On this day in 1788, Federalist Paper No. 67 is published. Alexander Hamilton (a.k.a. “Publius”) turns his attention to the constitutional provisions made for the President.
Publius feels compelled to immediately address the presidential power to make recess appointments during Senate vacancies. Kind of interesting, isn’t it? If he were going sequentially, he would have addressed presidential election first and gotten to this issue of recess appointments later. But people at the time were worried about this particular power and the prospect of a too-powerful executive.
Hmm. Perhaps they would not be surprised by some of our modern disputes on this subject?
Publius thinks that the Constitution’s opponents are preying upon the “aversion of the people to monarchy.” But the President created by the Constitution is not the same as the King of Great Britain.
The Constitution provides a “general mode of appointing officers of the United States.” People feared that the President would try to appoint Senators. Publius finds that ridiculous. “The first of these two clauses,” Publius notes, “only provides a mode for appointing such officers, ‘whose appointments are NOT OTHERWISE PROVIDED FOR in the Constitution, and which SHALL BE ESTABLISHED BY LAW.’” Obviously this cannot include Senators because Article I of the Constitution already provides for their election. Moreover, the secondary, back-up mode (the recess appointment power) is “nothing more than a supplement” to the first clause.
The reason to have a recess appointment power—at all—was not to change the basic rule. But, Publius observes, it would have been “improper to oblige this body to be continually in session for the appointment of officers.” Thus. the President is given power to fill vacancies during a senatorial recess because “it might be necessary for the public service to fill [some vacancies] without delay.”
Given that the Senate is rarely in recess for an extended period of time these days, you have to wonder if there is EVER really a time when a vacancy must be filled by the President “without delay”? Would the Founders include this clause today?
Publius concludes by noting that the constitutional power is analogous to provisions that occur in some state constitutions as well.

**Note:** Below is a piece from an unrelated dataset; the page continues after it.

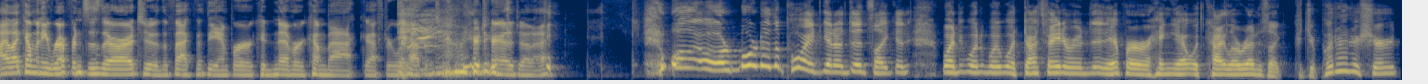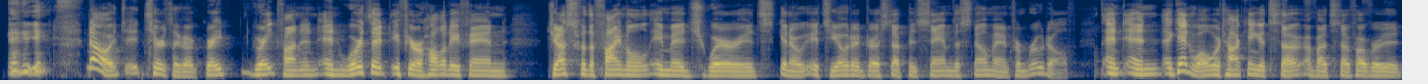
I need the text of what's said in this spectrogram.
I like how many references there are to the fact that the Emperor could never come back after what happened to him in Return of the Jedi. Well, or more to the point, you know, it's like uh, when, when, when when Darth Vader and the Emperor are hanging out with Kylo Ren. It's like, could you put on a shirt? yes. No, it's it's seriously a great, great fun and, and worth it if you're a holiday fan just for the final image where it's, you know, it's Yoda dressed up as Sam the Snowman from Rudolph. And and again, while we're talking stuff, about stuff over at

Logistical note for those who care:
You will see various publication dates for this paper. I’ve gone with the one in the Hamilton Papers.